Modus V said to ease surgeries, allow student viewing of operations.

Dr. Douglas Blaty, left, conducts a procedure using the Modus V digital microscope, while being assisted by Chase Kaufman.

Virginia ThomasJuly 2nd, 2020The Spokesman Business Journal

Inland Northwest Spine & Neurosurgery PLLC, of Coeur d’Alene, has a new piece of operating room equipment that orthopedic surgeon Dr. Douglas Blaty says is a vast improvement over previous tools.

The Modus V digital microscope, produced by Toronto-based Synaptive Medical, is hands-free and robotically controlled. Its robotic arm moves automatically based on the position of surgical instruments that are wirelessly tethered to the system. The microscope can be linked to a monitor so that the surgical field is displayed on a screen, which means surgeons don’t have to peer through eyepieces, and others in the operating room can see what the surgeon is doing.

Blaty says he uses it for decompressions during surgery. A decompression involves accessing the spinal cord and nerves through the bony parts of the spine in order to relieve pressure on the nerves.

“At this point, I’m using it for almost any surgery where I’m doing a decompression, which is probably 70% or 80% of my surgeries,” Blaty says. “It’s probably one of the most important things in my operating room.”

Blaty says he’s used the Modus V in about 60 surgeries since the microscope arrived late last fall.

Because the Modus V is adjustable, it could increase the longevity of his surgical career, he claims.

With traditional tools such as a loupe magnifying glass or a surgical microscope, the surgeon often has to bend over to see the surgical field clearly, Blaty says.
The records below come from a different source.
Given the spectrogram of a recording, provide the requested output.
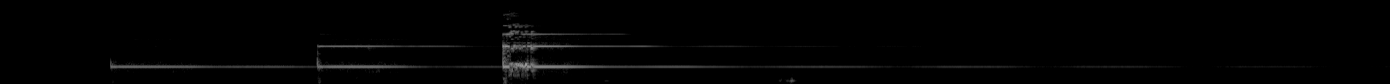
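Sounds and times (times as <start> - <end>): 
meditation bell struck to open a guided meditation: 1.1 - 11.8.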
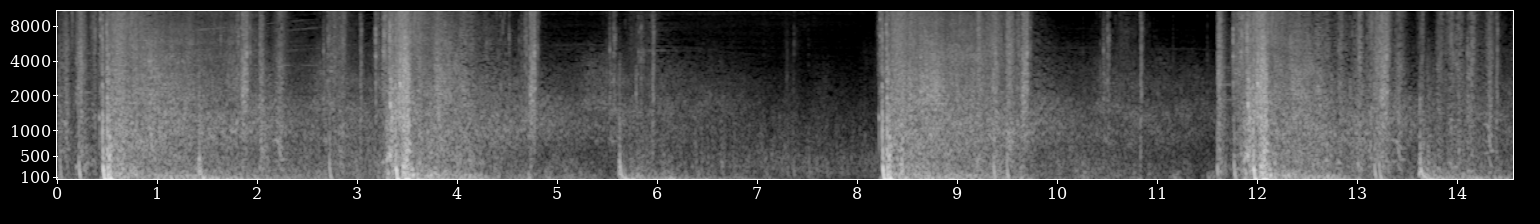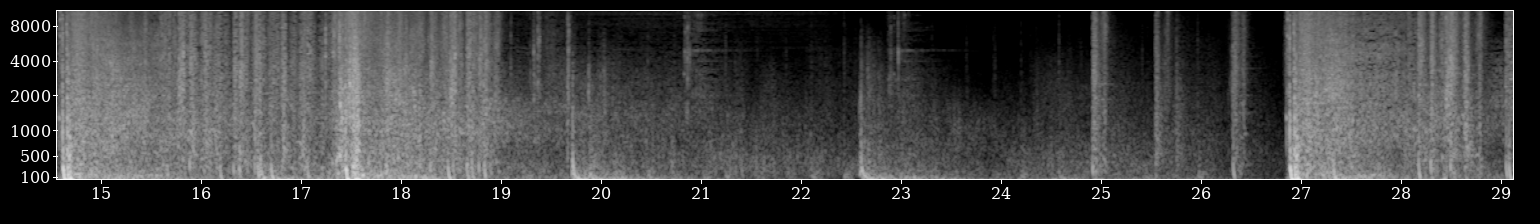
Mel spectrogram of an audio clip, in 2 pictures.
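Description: Rockets launch with loud whooshing blasts.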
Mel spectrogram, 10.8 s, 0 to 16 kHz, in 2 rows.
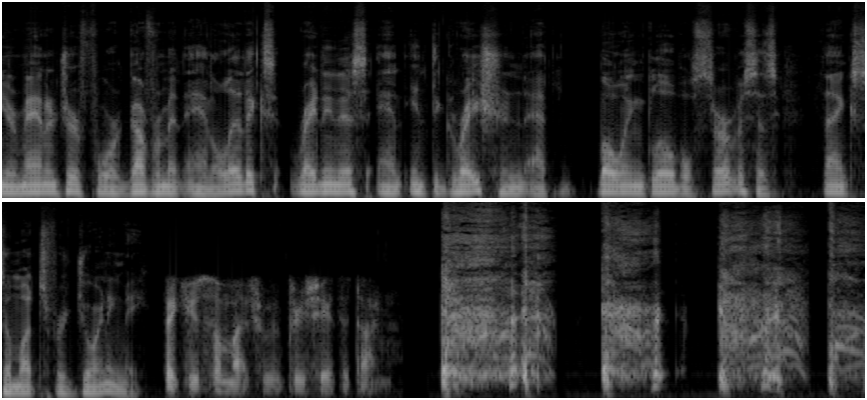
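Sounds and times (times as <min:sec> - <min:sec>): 
speech: 0:00.0 - 0:08.0
person coughing chesty and forceful: 0:08.1 - 0:10.7.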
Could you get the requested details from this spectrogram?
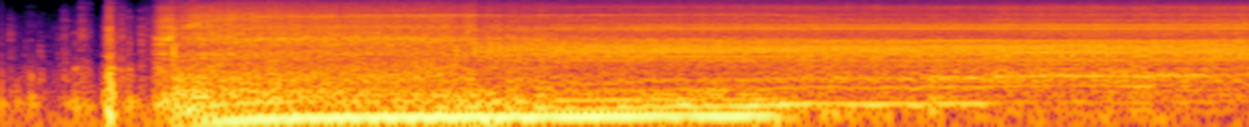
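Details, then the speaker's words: Turbocharged nitro RC car: a steady high-pitched scream that sags after about four seconds and dies, followed by sizzling. The engine bogs and stalls, and the owner suspects too much fuel and overheating. "bogged out and died on us again boys"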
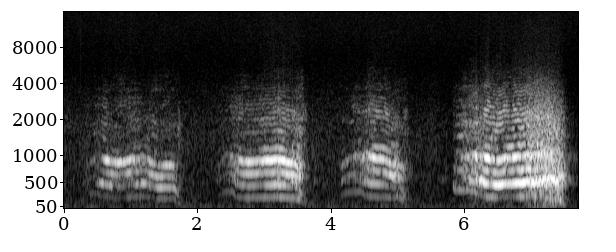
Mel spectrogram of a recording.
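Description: A brown bear gives four drawn-out, moaning calls about a second long each, spaced roughly two seconds apart; the last is louder and rougher.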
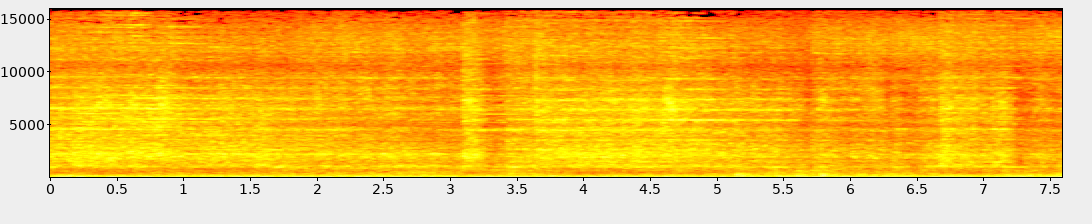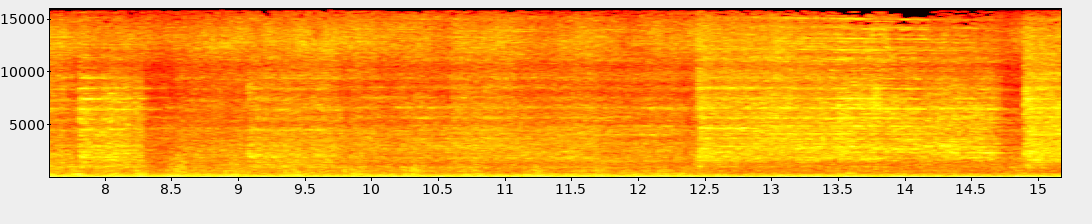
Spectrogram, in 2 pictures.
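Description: Freight cars of a passing CSX manifest train rolling by at close range. Their steel wheels make a steady rumble and a high hiss on the rails.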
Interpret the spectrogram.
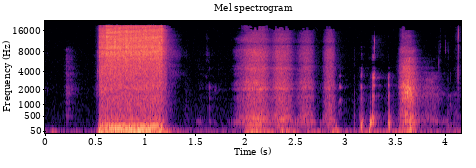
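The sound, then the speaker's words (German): A deodorant spray can, sprayed past a microphone, gives one loud, steady hissing burst of under a second, followed by softer scattered rustles and breathy, sniff-like noises. No one speaks. “Hast du Deo in dein Mikrofon gesprüht? Also daran vorbei, ja. Das war ein Deo-Sprayer.”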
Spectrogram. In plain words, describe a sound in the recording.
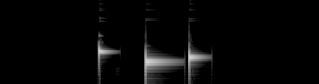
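Short electronic sound samples play briefly, one after another.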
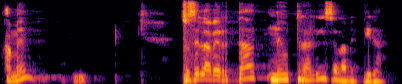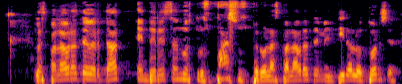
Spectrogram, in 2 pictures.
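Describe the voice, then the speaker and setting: A man's voice: on the high side, a little slow, sharp tone, husky. A man, a pastor preaching a sermon with an emphatic, repetitive cadence in church. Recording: dull lo-fi church recording.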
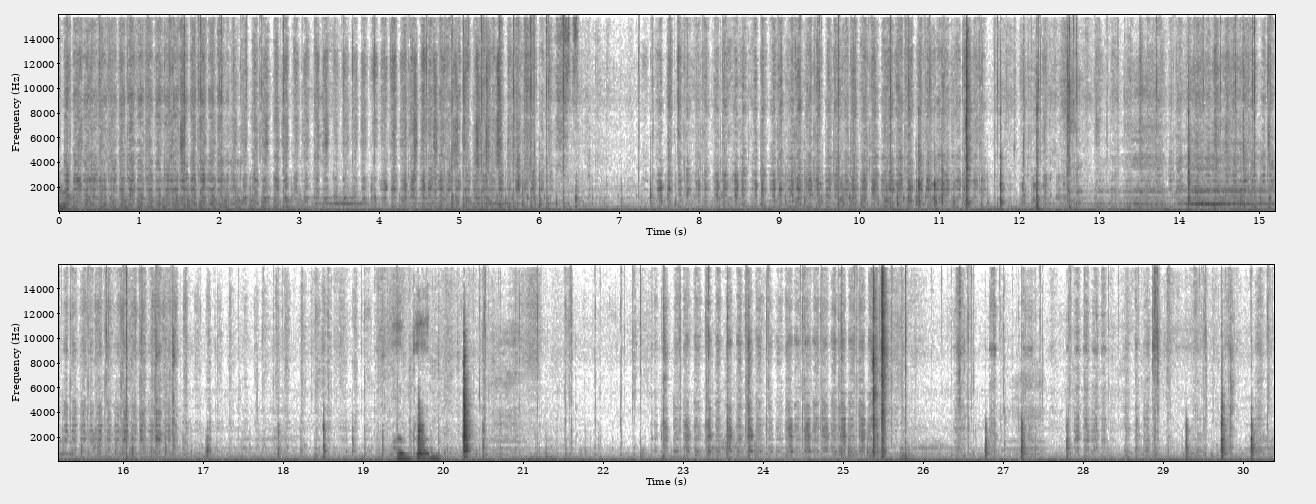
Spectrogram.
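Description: Pencils scratching on paper in quick strokes, drawing or colouring, with scattered sharp taps and clicks of the pencils on the table. A low steady hum runs underneath.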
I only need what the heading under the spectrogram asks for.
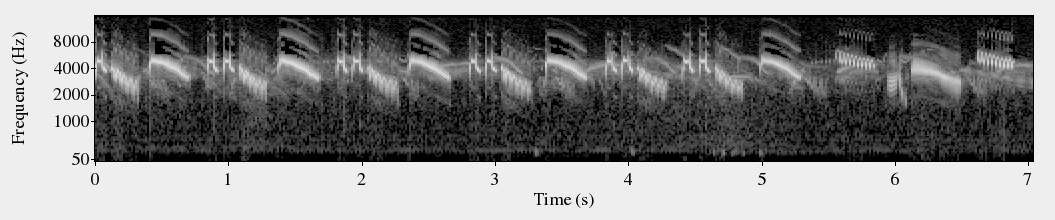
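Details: Skylark in spring song flight, the male rising high above fields. A rapid flow of downslurred high whistles and clipped trills repeats about once a second, bright and continuous.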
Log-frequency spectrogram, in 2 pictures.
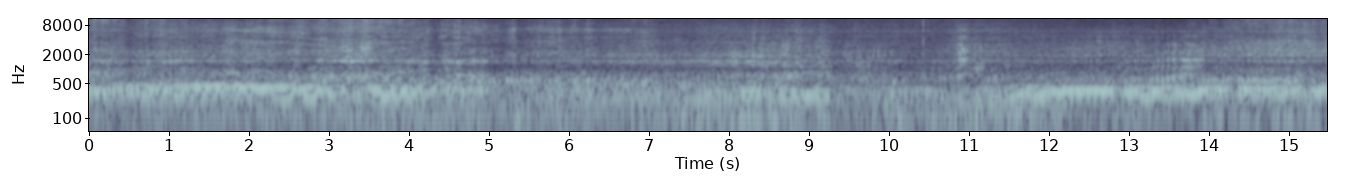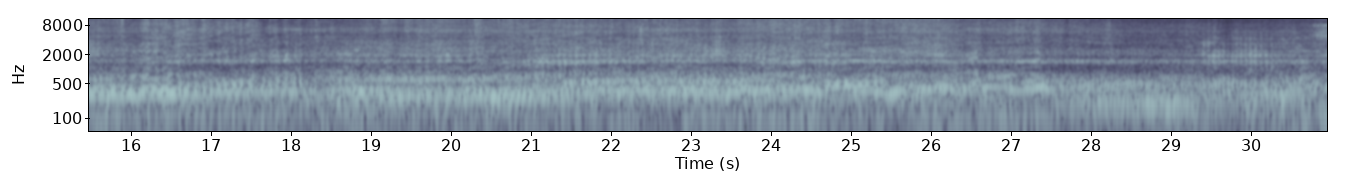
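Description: Several 500 cc kart cross buggies racing on a dirt track, their engines revving up and down continuously as they accelerate and back off through the corners.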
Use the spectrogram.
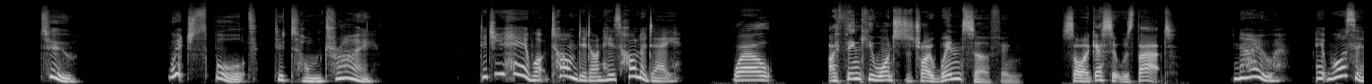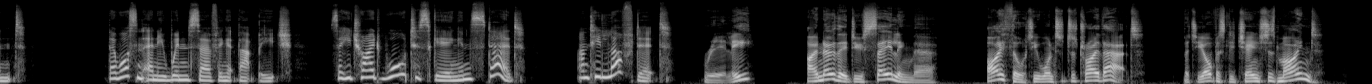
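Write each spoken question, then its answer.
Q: Which sport did Tom try?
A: water skiing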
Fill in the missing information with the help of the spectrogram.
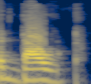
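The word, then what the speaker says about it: doubt: को आ plus O B silent रहेगा बी को नहीं पढ़ते क्योंकि कि जब कभी भी बी के बाद टी आए किसी भी शब्द के अंत में तो बी साइलेंट होता है और एम के बाद अगर बी आए तो वहां पर भी बी साइलेंट होगा। ठीक तो टी का क्या ट हो गया हो गया डाउट डाउट ठीक है प्यारे बच्चों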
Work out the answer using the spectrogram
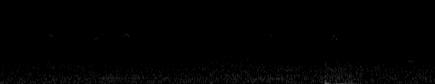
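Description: Near silence: a few faint, short high bird chirps over a low steady hiss, with one soft knock about three seconds in.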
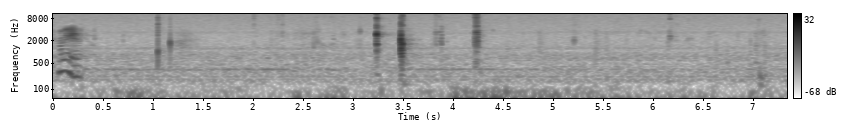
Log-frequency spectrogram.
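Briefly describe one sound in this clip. A fork clicks against a plate.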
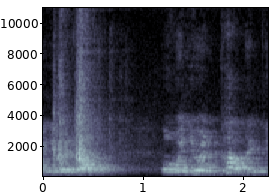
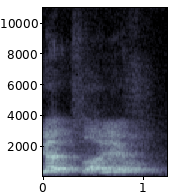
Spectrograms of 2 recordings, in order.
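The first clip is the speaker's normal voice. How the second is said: dry, acted-out sarcastic tone; 3 semitones lower than usual. Retelling his reply when asked if he was the President: mock sarcastic reply. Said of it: "I started to sarcastically say".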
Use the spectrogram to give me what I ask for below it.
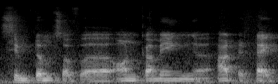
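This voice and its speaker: Audible room echo surrounds a man speaking with a very deep, low pitch and fairly even intonation. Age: 60s. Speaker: cancer survivor and counselor. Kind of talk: personal testimony in a webinar. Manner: halting, frequent filler words.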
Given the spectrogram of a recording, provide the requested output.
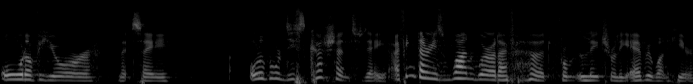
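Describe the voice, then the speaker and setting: At a moderate pace, a woman speaks at medium pitch with lively intonation. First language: French. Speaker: panel moderator. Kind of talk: panel discussion. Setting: conference stage with audience.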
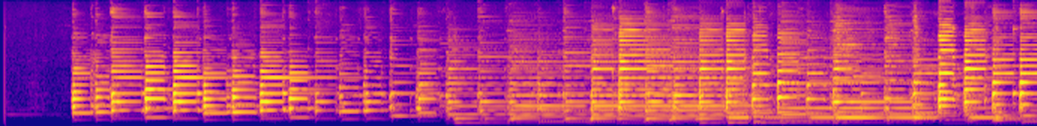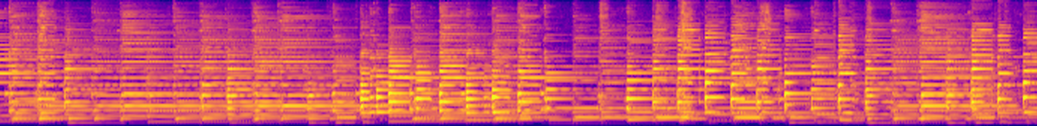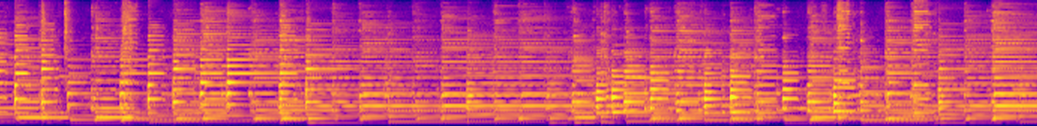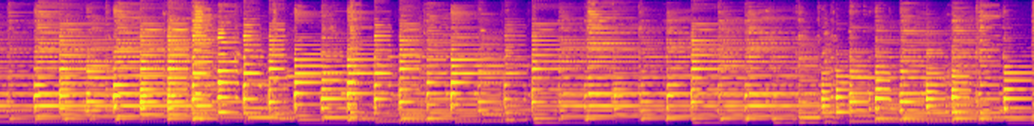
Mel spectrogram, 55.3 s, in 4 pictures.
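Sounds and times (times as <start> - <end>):
waltz instrumental: 1.0 - 55.2.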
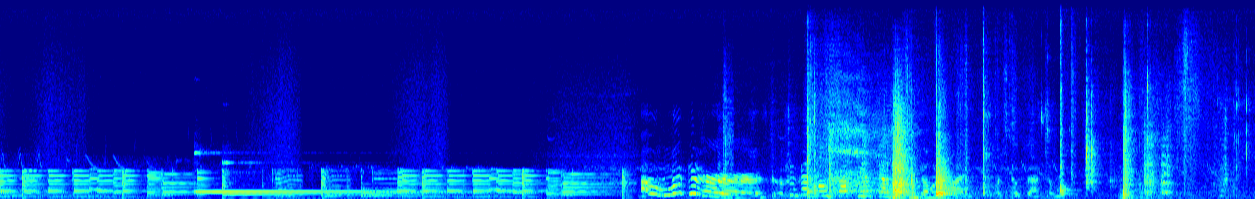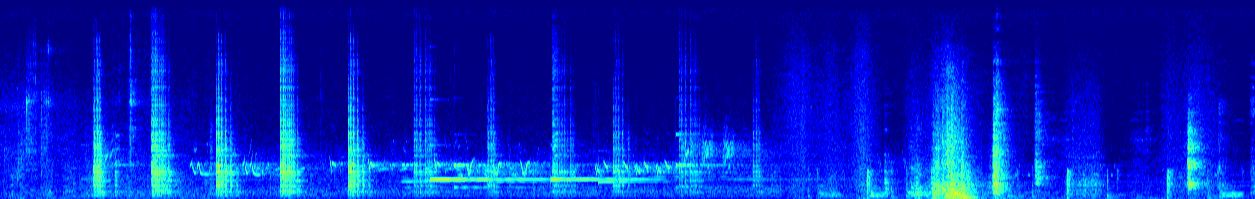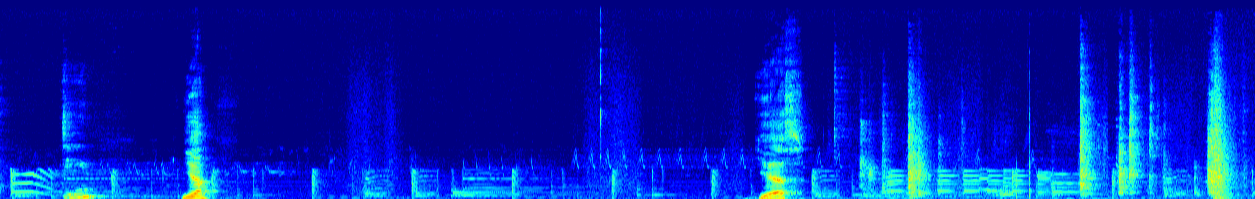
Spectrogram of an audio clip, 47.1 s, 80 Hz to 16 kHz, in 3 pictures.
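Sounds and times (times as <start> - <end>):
metal tube wind chimes ringing: 2.4 - 5.2, 19.2 - 25.7.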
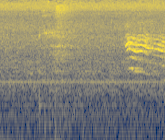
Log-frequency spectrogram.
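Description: Near silence: faint room tone, with one brief, faint high-pitched cry falling slightly in pitch near the end.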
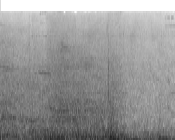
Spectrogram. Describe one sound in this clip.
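A large explosion booms loudly.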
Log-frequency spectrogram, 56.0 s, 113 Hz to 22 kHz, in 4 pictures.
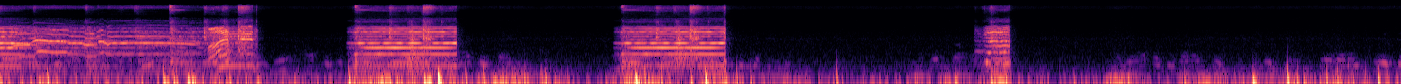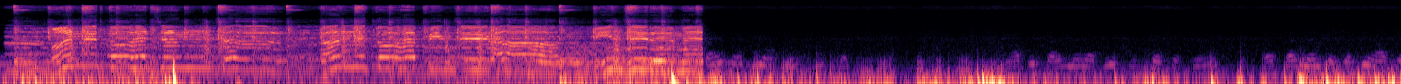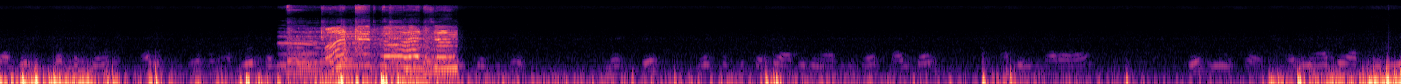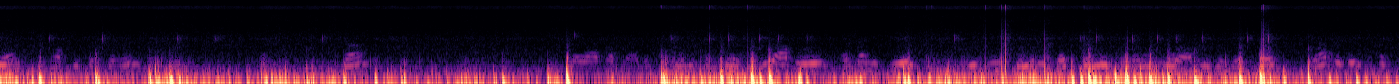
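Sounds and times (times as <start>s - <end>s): muffled devotional song: 0.0s - 5.3s, 11.3s - 22.9s, 26.7s - 33.3s
pulsing deep bass: 40.8s - 56.0s.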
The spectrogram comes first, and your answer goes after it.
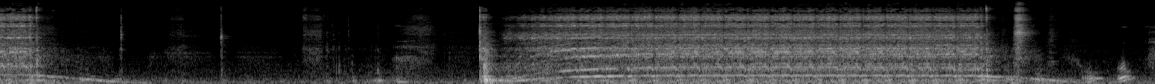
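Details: Furman 3300 watt electric-start generator, gas on, choke on, during high-wind storm: motor spins up with steady rising whir for several seconds then winds down without catching; cranks but won't fire.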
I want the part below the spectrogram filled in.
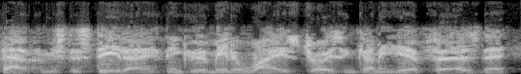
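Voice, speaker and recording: An actor playing a courteous, old-fashioned British merchant banker, formal, hesitant and deferential, in vintage radio drama. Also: male voice, deep voice, normal speed, sharp tone. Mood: ingratiating. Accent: British English. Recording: hissy vintage radio recording.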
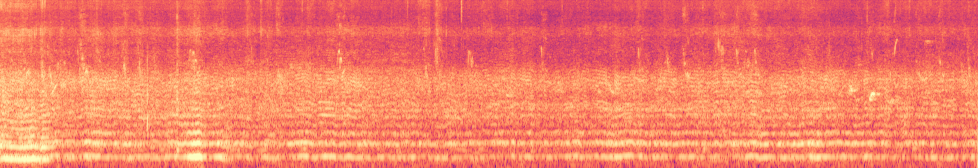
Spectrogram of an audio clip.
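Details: Kashmiri Asian honey bees during winter feeding, a continuous, even, low droning hum with layered overtones throughout, slight swells in loudness, and faint bird chirps in the background.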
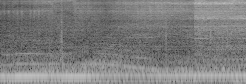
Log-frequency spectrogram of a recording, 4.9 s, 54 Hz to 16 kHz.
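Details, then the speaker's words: Ford F-250 Super Duty 6.2 V8 with multiple-cylinder misfire at idle: uneven stumbling idle with a faint light ticking; owner suspects a broken valve spring, not loud; coils to be checked first. "No sé si un resorte esté quebrado de una válvula, pero no se oye muy fuerte."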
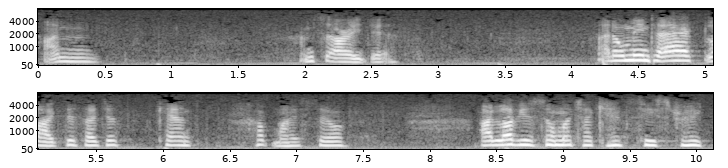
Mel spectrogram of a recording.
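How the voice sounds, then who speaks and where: A tormented, jealous wife in an old radio melodrama. Her voice sits high, and she turns between accusation and pleading. The recording is muffled and aged. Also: fairly even intonation, unhurried, pauses often. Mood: contrite, tender. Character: jealous, tormented wife of a dance-band pianist. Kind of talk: 1950s radio drama acting.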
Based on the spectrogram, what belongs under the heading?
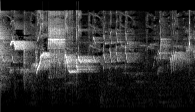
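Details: White-rumped shama morning song meant to goad a lazy bird: a loud run of rising slurred whistles and scratchy notes, then softer scattered chips.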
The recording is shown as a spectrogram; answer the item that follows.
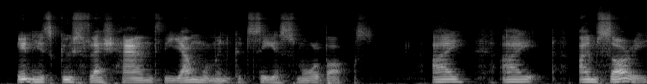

“The Modus V allows me to have my body in different positions. It allows me to stand upright in a comfortable position,” he says. “There are lots of studies that have shown that surgeons looking down can cause neck arthritis, to the point where they may need surgery at some point in their career. That may either delay their career or end their career, depending on where they’re at.”

The microscope also can be raised as far as three feet from the surgical wound, which Blaty says makes it easier for surgeons to see exactly what they’re doing.

The Modus V is comparable in price to a surgical microscope, Blaty says. The base model starts at about $400,000.

He first encountered the Modus V while in orthopedic surgical residency training in Seattle.

“Ever since I saw it, I was like, how can I use this in spine surgery?” Blaty says.

He claims he’s one of a handful of surgeons in the Pacific Northwest who are using the Modus V for spine surgery. Most surgeons who use the microscope do so in brain surgery, he says.

“Not a lot of spine surgeons are using it, and I really don’t know why,” Blaty says.

The Modus V is useful to the rest of the staff in an operating room, he says.

“Because the surgery is projected on a big, 55-inch, high-definition screen, everybody in the room is learning what you’re actually doing,” Blaty says. “I’ve found doing surgeries with loupes or microscopes, no one in the room really knows what you’re doing … when I use this, everybody sees exactly what I’m doing.”

Blaty says the educational aspects of the Modus V could be valuable to both private practices and to medical schools.

“You could have residents, medical students, nursing students, and physical therapy students seeing exactly what’s going on and learning,” he says.